Estimates Should Be Based On What the Market Projects
I often get asked: “Isn’t MPT’s strategic asset allocation just another form of timing the market, given that its allocations are based on estimates and estimates are subject to judgment just like making a call on which asset classes are under or over valued?” My answer might surprise you. The estimates Wealthfront inputs into its mean variance optimization model are not based on our views, but rather what the market tells us. Our expected returns are derived from the capital asset pricing model. Our expected volatilities are derived from the pricing of options on each of the asset classes we employ and correlations are based on short and long-term history. Of the three, our correlation estimates are the most open to debate. However, our research shows that despite short-term perturbations, long-term historical correlations are a very good proxy for long-term expected correlations, if you have a long investment horizon (which is the only use case for which Wealthfront was built). As we explain in our investment methodology white paper, we update our estimates once a year and rebalance our portfolios if the estimates caused our clients’ portfolios to trade outside their predetermined rebalancing thresholds.
Stay the Course; You Are in for The Long Haul
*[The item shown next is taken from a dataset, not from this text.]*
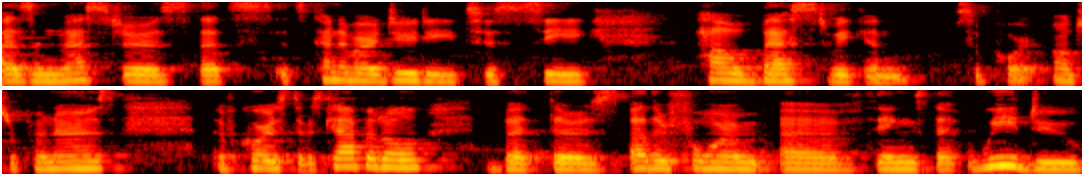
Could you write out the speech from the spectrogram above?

Next time you feel an urge to say something like “I’m just not comfortable in bonds, or emerging market stocks right now,” think again. You don’t realize it but you’re attempting to execute a tactical asset allocation strategy, which is almost certainly likely to fail over the long term. By avoiding such tactical behavior you will learn to ignore the market’s temporary ups and downs in favor of continuing to invest steadily for the long term.
About the author(s)
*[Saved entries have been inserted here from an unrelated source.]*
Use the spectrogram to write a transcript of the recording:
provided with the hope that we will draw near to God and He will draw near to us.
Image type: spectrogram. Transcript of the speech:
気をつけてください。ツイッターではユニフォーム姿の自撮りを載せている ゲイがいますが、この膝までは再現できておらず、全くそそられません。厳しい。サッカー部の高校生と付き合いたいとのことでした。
Andy Rachleff is Wealthfront's co-founder and Executive Chairman. He serves as a member of the board of trustees and chairman of the endowment investment committee for University of Pennsylvania and as a member of the faculty at Stanford Graduate School of Business, where he teaches courses on technology entrepreneurship. Prior to Wealthfront, Andy co-founded and was general partner of Benchmark Capital, where he was responsible for investing in a number of successful companies including Equinix, Juniper Networks, and Opsware. He also spent ten years as a general partner with Merrill, Pickard, Anderson & Eyre (MPAE). Andy earned his BS from University of Pennsylvania and his MBA from Stanford Graduate School of Business. View all posts by Andy Rachleff